◆ **TASK**:
In the entries that follow, find the line containing "Speech from this spectrogram, written out" and the line containing "Please turn the", then copy exactly everything from the first through the second except the pictures.

◆ **DATA PROVIDED**:
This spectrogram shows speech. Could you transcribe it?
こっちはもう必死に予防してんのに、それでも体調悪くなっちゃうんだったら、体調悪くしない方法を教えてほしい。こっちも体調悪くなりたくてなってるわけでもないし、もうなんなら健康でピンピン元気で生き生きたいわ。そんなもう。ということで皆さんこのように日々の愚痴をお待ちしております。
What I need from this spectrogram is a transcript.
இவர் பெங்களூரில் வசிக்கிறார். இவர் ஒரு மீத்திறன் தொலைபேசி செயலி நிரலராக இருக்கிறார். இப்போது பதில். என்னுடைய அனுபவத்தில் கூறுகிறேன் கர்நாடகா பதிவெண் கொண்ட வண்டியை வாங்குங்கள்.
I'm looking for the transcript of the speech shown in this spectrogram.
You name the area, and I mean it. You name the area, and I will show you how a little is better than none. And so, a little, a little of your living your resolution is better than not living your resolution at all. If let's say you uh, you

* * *

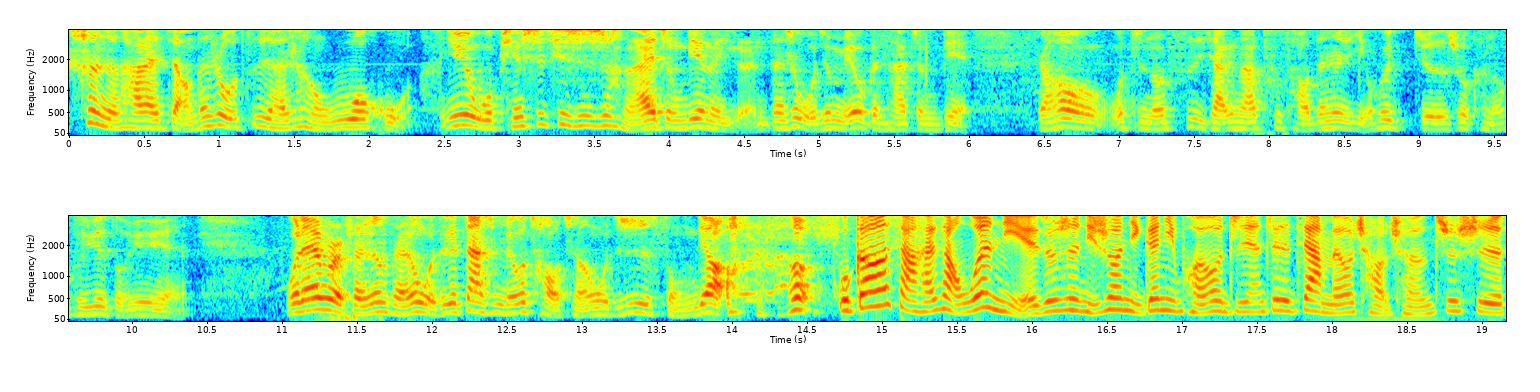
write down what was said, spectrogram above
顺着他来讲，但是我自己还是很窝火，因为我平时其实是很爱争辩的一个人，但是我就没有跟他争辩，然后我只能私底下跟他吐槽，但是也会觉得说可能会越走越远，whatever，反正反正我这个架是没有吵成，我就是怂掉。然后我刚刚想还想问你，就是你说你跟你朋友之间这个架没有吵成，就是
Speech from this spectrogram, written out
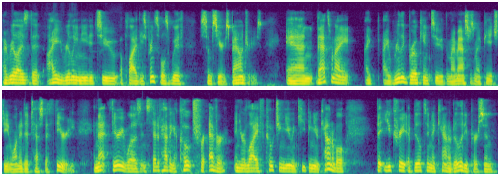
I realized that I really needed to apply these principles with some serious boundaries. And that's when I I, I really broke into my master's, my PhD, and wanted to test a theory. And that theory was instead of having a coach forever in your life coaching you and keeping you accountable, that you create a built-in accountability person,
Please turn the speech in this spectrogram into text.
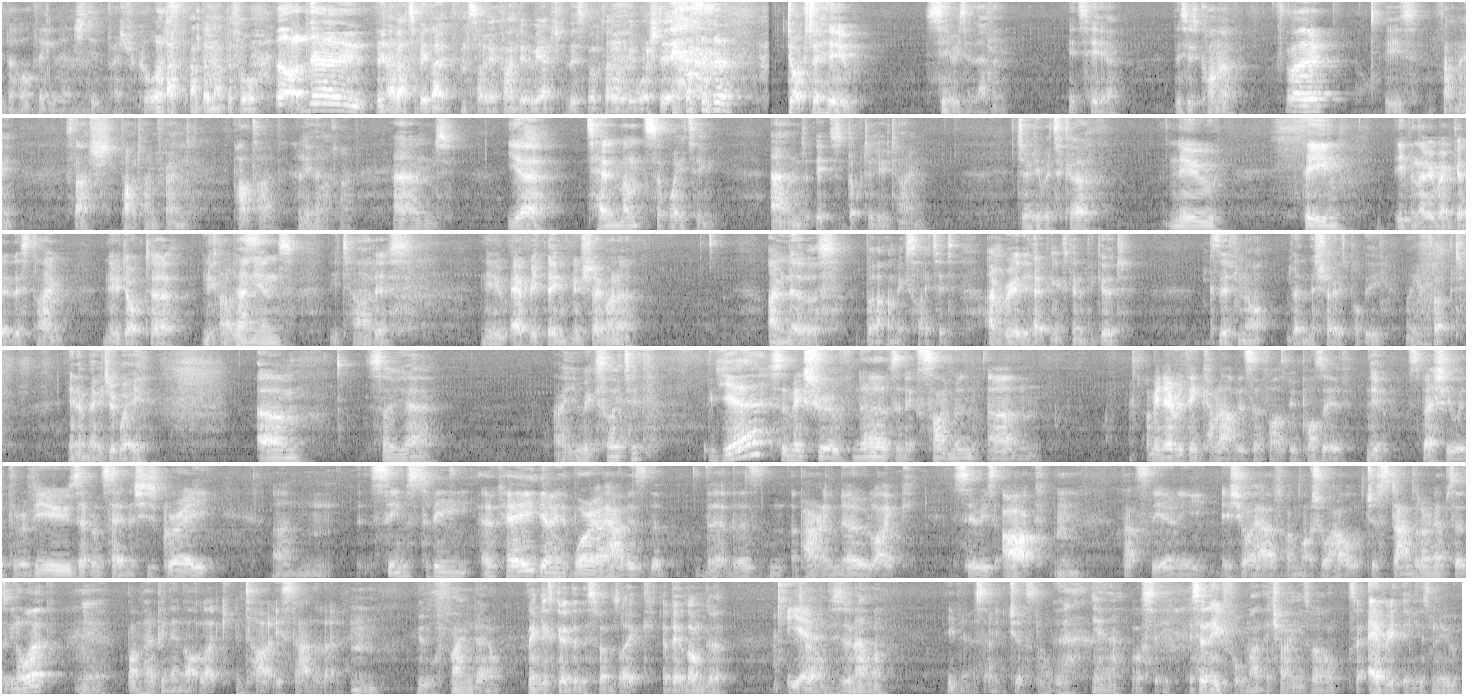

◆ **WRITTEN ANSWER**:
Speech from this spectrogram, written out
I realized that I really needed to apply these principles with some serious boundaries. And that's when I I, I really broke into my master's, my PhD, and wanted to test a theory. And that theory was instead of having a coach forever in your life coaching you and keeping you accountable, that you create a built-in accountability person,
Please turn the speech in this spectrogram into text.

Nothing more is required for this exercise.